There are a number of problems using this reference. To start, given the massive COVID age risk gradient, the vast majority of deaths in an 18-49 year old category cluster towards the top of the category. Its not clear why the CDC, or the ACC think that a distribution of deaths between ages 18-49 that is clearly not going to be evenly distributed based on what we know of the underlying disease has much relevance when discussing a serious adverse event of vaccines that relates to 18-24 year olds. The other major problem is that there isn’t even an attempt made in this CDC report to adjust for underlying differences between the vaccinated and unvaccinated individuals, which prompts these words in the CDC publication:

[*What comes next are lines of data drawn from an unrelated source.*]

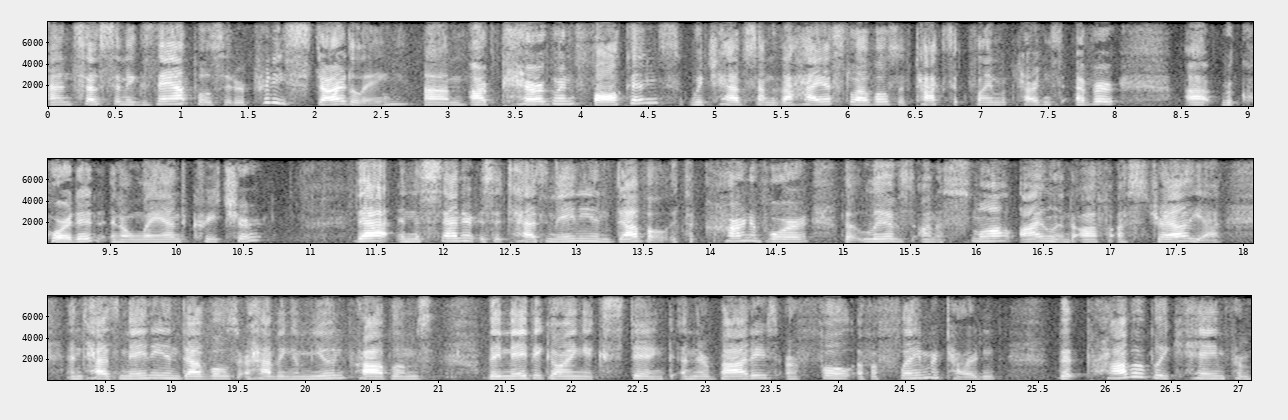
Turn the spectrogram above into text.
And so some examples that are pretty startling um, are peregrine falcons, which have some of the highest levels of toxic flame retardants ever uh, recorded in a land creature. That in the center is a Tasmanian devil. It's a carnivore that lives on a small island off Australia. And Tasmanian devils are having immune problems. They may be going extinct, and their bodies are full of a flame retardant that probably came from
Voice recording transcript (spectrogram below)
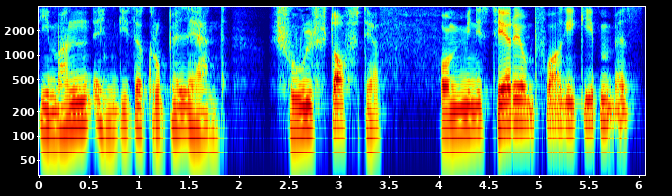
die man in dieser Gruppe lernt. Schulstoff, der vom Ministerium vorgegeben ist,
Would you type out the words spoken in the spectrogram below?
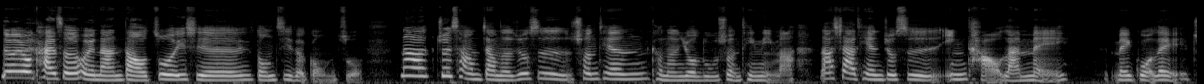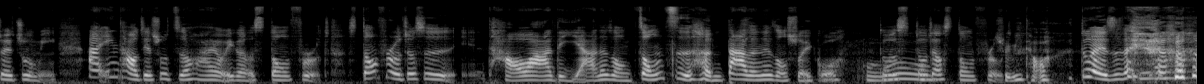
又又开车回南岛做一些冬季的工作。那最常讲的就是春天可能有芦笋听你嘛，那夏天就是樱桃、蓝莓。莓果类最著名啊，樱桃结束之后还有一个 stone fruit，stone fruit 就是桃啊、李啊那种种子很大的那种水果，都都叫 stone fruit，水蜜桃。对，之类的。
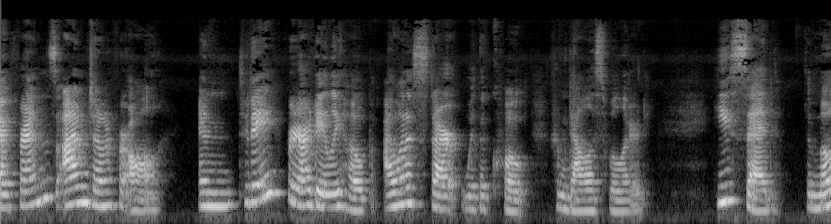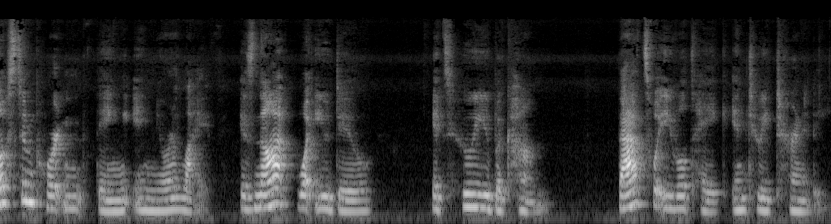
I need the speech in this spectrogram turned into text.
Hi, friends. I'm Jennifer Ahl, and today for our daily hope, I want to start with a quote from Dallas Willard. He said, The most important thing in your life is not what you do, it's who you become. That's what you will take into eternity.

…this ecological study lacked multivariable adjustments, and causality could not be determined. Possible differences in testing, infection-derived immunity, waning of vaccine-derived immunity, or prevention behaviors by age and vaccination status might partly explain differences in rates between groups.

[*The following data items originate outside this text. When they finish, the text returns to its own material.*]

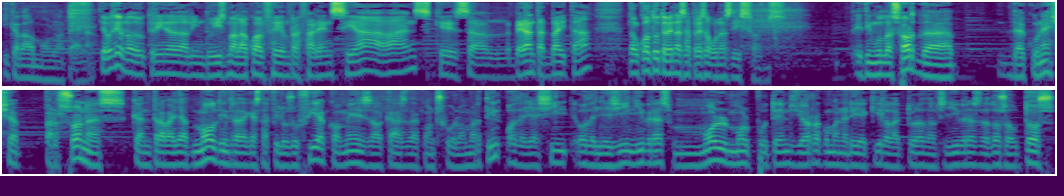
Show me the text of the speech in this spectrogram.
i que val molt la pena. Llavors hi ha una doctrina de l'hinduisme a la qual fèiem referència abans, que és el Vedanta Advaita, del qual tu també n'has après algunes lliçons. He tingut la sort de, de conèixer persones que han treballat molt dintre d'aquesta filosofia, com és el cas de Consuelo Martín, o de, llegir, o de llegir llibres molt, molt potents. Jo recomanaria aquí la lectura dels llibres de dos autors,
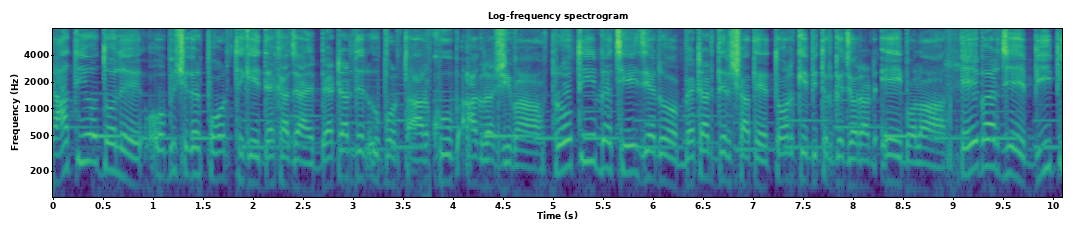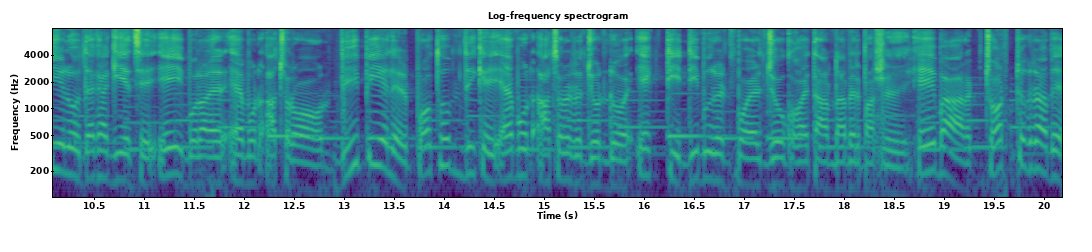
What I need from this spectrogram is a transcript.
জাতীয় দলে অভিষেকের পর থেকেই দেখা যায় ব্যাটারদের উপর তার খুব আগ্রাসী ভাব। প্রতি ম্যাচেই যেন ব্যাটারদের সাথে তর্কে বিতর্কে জড়ান এই বোলার। এবার যে বিপিএল ও দেখা গিয়েছে এই বোলারের এমন আচরণ। বিপিএল এর প্রথম দিকে এমন আচরণের জন্য একটি ডিমুরেন্ট পয়েন্ট যোগ হয় তার নামের পাশে। এবার চট্টগ্রামে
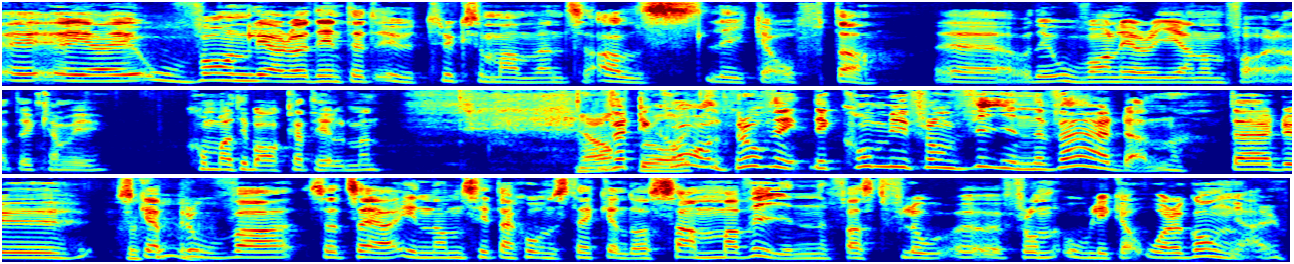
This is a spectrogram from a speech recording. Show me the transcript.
eh, jag är ovanligare och det är inte ett uttryck som används alls lika ofta. Eh, och det är ovanligare att genomföra. Det kan vi komma tillbaka till. Men Ja, vertikalprovning, det kommer ju från vinvärlden. Där du ska Mhm. prova, så att säga, inom citationstecken då, samma vin fast eh, från olika årgångar.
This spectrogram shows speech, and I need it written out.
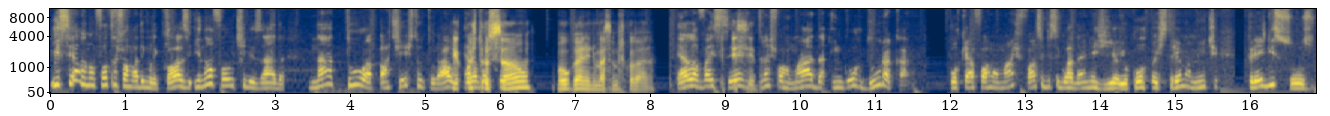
E se ela não for transformada em glicose e não for utilizada na tua parte estrutural. Reconstrução ser... ou ganho de massa muscular? Né? Ela vai de ser tecido. transformada em gordura, cara. Porque é a forma mais fácil de se guardar energia. E o corpo é extremamente preguiçoso.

Another CDC reference related to booster efficacy during omicron predominance suffers from the same fundamental problem – the age grouping used to evaluate the outcome of choice in this study (ED and urgent care encounters) is once again 18-49 years old, and once again, the retrospective nature of the study leaves open the very real possibility that efficacy estimates are effected by unmeasured and residual confounding.
So we now have numerous reports over the course of a year and a half from various different databases that started with an Israeli study that first reported rates of myocarditis between 1/3000-1/6000 in young men in April of 2021, with a clear signal that the Moderna vaccine’s higher dose may be leading to markedly higher rates of myocarditis than its Pfizer counterpart. Yet, US officials are inexplicably silent on the matter despite the fact Sweden, Denmark, Finland and Iceland have all paused the use of the Moderna vaccine in young people in the Fall of 2021. While I understand the fear public health officials may have about undermining vaccine confidence, this type of politics only undermines global vaccine confidence further. It should also cast a significant shadow on vaccine mandates that now serve as barriers for young people at places of work and school.
I have to make the obligatory post-script here that I oversaw the administration of hundred of mrna vaccines starting in March of 2021 in my cardiology clinic. The vaccine efficacy data for the original data was from thousands of patients and I certainly felt given the devastation wreaked on many of my patients in 2020 that the vaccines were the best chance of avoiding morbidity and mortality. The process to get the vaccines from the city department of health was a somewhat arduous 3 month process, and once the vaccines were on hand, there were daily reporting requirements that I dutifully performed for the many months we were administering vaccines. To accommodate the rush of patients, employees, volunteers, and conscripted children worked multiple weekends to administer the vaccines. So I’m especially disgusted by medical colleagues who label any concerns registered about vaccine adverse events as “anti-vaxx”. Registering concern over a vaccine adverse event does not make doctors or patients “anti-vaxx”.
Anish Koka is a Cardiologist.